>>

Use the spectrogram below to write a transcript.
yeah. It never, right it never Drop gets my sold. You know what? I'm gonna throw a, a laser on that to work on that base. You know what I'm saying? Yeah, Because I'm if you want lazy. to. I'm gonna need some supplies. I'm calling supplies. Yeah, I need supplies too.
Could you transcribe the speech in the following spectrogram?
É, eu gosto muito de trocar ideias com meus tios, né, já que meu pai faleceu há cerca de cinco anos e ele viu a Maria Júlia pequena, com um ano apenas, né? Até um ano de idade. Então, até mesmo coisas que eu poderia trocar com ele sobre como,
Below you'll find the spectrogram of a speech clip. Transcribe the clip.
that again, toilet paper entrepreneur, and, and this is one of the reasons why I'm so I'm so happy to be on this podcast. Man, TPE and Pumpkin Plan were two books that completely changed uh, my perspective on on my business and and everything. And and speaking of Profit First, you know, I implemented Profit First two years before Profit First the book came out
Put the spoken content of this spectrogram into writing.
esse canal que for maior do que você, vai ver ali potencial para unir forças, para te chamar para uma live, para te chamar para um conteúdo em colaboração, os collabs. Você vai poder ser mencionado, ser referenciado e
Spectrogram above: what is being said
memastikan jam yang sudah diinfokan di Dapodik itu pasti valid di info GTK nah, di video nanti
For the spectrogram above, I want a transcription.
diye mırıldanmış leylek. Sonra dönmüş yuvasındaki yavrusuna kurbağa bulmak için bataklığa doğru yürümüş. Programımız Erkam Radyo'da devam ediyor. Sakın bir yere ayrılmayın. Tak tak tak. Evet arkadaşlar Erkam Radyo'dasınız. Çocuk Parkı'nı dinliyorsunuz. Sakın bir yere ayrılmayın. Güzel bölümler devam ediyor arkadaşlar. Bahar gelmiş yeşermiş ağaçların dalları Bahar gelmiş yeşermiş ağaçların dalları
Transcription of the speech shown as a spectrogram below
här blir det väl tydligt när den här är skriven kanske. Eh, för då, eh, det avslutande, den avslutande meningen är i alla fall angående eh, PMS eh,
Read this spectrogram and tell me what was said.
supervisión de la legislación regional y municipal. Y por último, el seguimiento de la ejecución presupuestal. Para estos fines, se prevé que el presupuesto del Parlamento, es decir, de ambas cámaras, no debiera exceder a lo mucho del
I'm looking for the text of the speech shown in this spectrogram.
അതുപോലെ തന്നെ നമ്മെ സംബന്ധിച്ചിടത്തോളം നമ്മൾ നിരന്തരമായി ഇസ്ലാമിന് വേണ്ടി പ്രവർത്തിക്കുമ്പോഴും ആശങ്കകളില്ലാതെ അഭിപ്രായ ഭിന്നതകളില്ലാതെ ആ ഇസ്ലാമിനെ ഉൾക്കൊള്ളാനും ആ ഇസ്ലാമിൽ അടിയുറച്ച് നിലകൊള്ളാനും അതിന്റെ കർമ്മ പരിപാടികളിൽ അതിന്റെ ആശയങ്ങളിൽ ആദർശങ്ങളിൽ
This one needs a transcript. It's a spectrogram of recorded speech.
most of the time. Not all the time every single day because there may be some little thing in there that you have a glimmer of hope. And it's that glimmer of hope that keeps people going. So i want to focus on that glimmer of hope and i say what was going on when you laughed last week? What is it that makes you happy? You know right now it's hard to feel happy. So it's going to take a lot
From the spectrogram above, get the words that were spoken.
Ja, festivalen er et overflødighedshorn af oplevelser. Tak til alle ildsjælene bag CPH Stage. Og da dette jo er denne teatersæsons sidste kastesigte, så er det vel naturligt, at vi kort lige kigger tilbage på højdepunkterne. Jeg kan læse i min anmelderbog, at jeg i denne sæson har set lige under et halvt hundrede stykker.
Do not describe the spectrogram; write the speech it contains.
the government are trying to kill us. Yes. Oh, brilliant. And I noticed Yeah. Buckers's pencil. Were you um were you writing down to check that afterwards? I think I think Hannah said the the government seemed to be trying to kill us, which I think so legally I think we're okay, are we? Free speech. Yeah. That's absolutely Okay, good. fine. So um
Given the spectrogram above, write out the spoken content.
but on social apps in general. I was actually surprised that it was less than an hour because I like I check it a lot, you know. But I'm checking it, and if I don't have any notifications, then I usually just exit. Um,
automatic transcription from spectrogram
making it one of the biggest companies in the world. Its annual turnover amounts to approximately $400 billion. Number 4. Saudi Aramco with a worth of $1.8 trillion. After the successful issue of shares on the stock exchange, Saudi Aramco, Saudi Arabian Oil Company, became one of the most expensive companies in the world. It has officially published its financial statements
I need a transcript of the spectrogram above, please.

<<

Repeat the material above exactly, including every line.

_Result below_
Use the spectrogram below to write a transcript.
yeah. It never, right it never Drop gets my sold. You know what? I'm gonna throw a, a laser on that to work on that base. You know what I'm saying? Yeah, Because I'm if you want lazy. to. I'm gonna need some supplies. I'm calling supplies. Yeah, I need supplies too.
Could you transcribe the speech in the following spectrogram?
É, eu gosto muito de trocar ideias com meus tios, né, já que meu pai faleceu há cerca de cinco anos e ele viu a Maria Júlia pequena, com um ano apenas, né? Até um ano de idade. Então, até mesmo coisas que eu poderia trocar com ele sobre como,
Below you'll find the spectrogram of a speech clip. Transcribe the clip.
that again, toilet paper entrepreneur, and, and this is one of the reasons why I'm so I'm so happy to be on this podcast. Man, TPE and Pumpkin Plan were two books that completely changed uh, my perspective on on my business and and everything. And and speaking of Profit First, you know, I implemented Profit First two years before Profit First the book came out
Put the spoken content of this spectrogram into writing.
esse canal que for maior do que você, vai ver ali potencial para unir forças, para te chamar para uma live, para te chamar para um conteúdo em colaboração, os collabs. Você vai poder ser mencionado, ser referenciado e
Spectrogram above: what is being said
memastikan jam yang sudah diinfokan di Dapodik itu pasti valid di info GTK nah, di video nanti
For the spectrogram above, I want a transcription.
diye mırıldanmış leylek. Sonra dönmüş yuvasındaki yavrusuna kurbağa bulmak için bataklığa doğru yürümüş. Programımız Erkam Radyo'da devam ediyor. Sakın bir yere ayrılmayın. Tak tak tak. Evet arkadaşlar Erkam Radyo'dasınız. Çocuk Parkı'nı dinliyorsunuz. Sakın bir yere ayrılmayın. Güzel bölümler devam ediyor arkadaşlar. Bahar gelmiş yeşermiş ağaçların dalları Bahar gelmiş yeşermiş ağaçların dalları
Transcription of the speech shown as a spectrogram below
här blir det väl tydligt när den här är skriven kanske. Eh, för då, eh, det avslutande, den avslutande meningen är i alla fall angående eh, PMS eh,
Read this spectrogram and tell me what was said.
supervisión de la legislación regional y municipal. Y por último, el seguimiento de la ejecución presupuestal. Para estos fines, se prevé que el presupuesto del Parlamento, es decir, de ambas cámaras, no debiera exceder a lo mucho del
I'm looking for the text of the speech shown in this spectrogram.
അതുപോലെ തന്നെ നമ്മെ സംബന്ധിച്ചിടത്തോളം നമ്മൾ നിരന്തരമായി ഇസ്ലാമിന് വേണ്ടി പ്രവർത്തിക്കുമ്പോഴും ആശങ്കകളില്ലാതെ അഭിപ്രായ ഭിന്നതകളില്ലാതെ ആ ഇസ്ലാമിനെ ഉൾക്കൊള്ളാനും ആ ഇസ്ലാമിൽ അടിയുറച്ച് നിലകൊള്ളാനും അതിന്റെ കർമ്മ പരിപാടികളിൽ അതിന്റെ ആശയങ്ങളിൽ ആദർശങ്ങളിൽ
This one needs a transcript. It's a spectrogram of recorded speech.
most of the time. Not all the time every single day because there may be some little thing in there that you have a glimmer of hope. And it's that glimmer of hope that keeps people going. So i want to focus on that glimmer of hope and i say what was going on when you laughed last week? What is it that makes you happy? You know right now it's hard to feel happy. So it's going to take a lot
From the spectrogram above, get the words that were spoken.
Ja, festivalen er et overflødighedshorn af oplevelser. Tak til alle ildsjælene bag CPH Stage. Og da dette jo er denne teatersæsons sidste kastesigte, så er det vel naturligt, at vi kort lige kigger tilbage på højdepunkterne. Jeg kan læse i min anmelderbog, at jeg i denne sæson har set lige under et halvt hundrede stykker.
Do not describe the spectrogram; write the speech it contains.
the government are trying to kill us. Yes. Oh, brilliant. And I noticed Yeah. Buckers's pencil. Were you um were you writing down to check that afterwards? I think I think Hannah said the the government seemed to be trying to kill us, which I think so legally I think we're okay, are we? Free speech. Yeah. That's absolutely Okay, good. fine. So um
Given the spectrogram above, write out the spoken content.
but on social apps in general. I was actually surprised that it was less than an hour because I like I check it a lot, you know. But I'm checking it, and if I don't have any notifications, then I usually just exit. Um,
automatic transcription from spectrogram
making it one of the biggest companies in the world. Its annual turnover amounts to approximately $400 billion. Number 4. Saudi Aramco with a worth of $1.8 trillion. After the successful issue of shares on the stock exchange, Saudi Aramco, Saudi Arabian Oil Company, became one of the most expensive companies in the world. It has officially published its financial statements
I need a transcript of the spectrogram above, please.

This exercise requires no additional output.